See Joseph Bingham, Origines ecclesiasticae (1840); Du Cange, Glossarium med. et inf. Lat. (ed. 1883); J. Craigie Robertson, Hist. of the Christian Church (1858–1873); Edmond Martène, De antiquis ecclesiae ritibus (Venice, 1783); C. F. R. de Montalembert, Les moines d’occident depuis S. Benoît jusqu’à S. Bernard (1860–1877); Achille Luchaire, Manuel des institutions fraugaises (Par. 1892). (E. V.; W. A. P.)
ABBOTSFORD, formerly the residence of Sir Walter Scott, situated on the S. bank of the Tweed, about 3 m. W. of Melrose, Roxburghshire, Scotland, and nearly 1 m. from Abbots ford Ferry station on the North British railway, connecting Selkirk and Galashiels. The nucleus of the estate was a small farm of 100 acres, called Cartleyhole, nicknamed Clarty (i.e. muddy) Hole, and bought by Scott on the lapse of his lease (1811) of the neighbouring house of Ashestiel. It was added to from time to time, the last and principal acquisition being that of Toftfield
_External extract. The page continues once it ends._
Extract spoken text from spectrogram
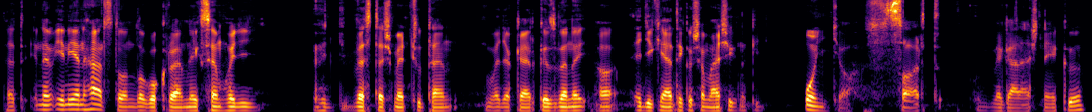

- Walworth, the fourth abbot of St Alban’s, c. 930, is charged by Matthew Paris with adopting the attire of a sportsman.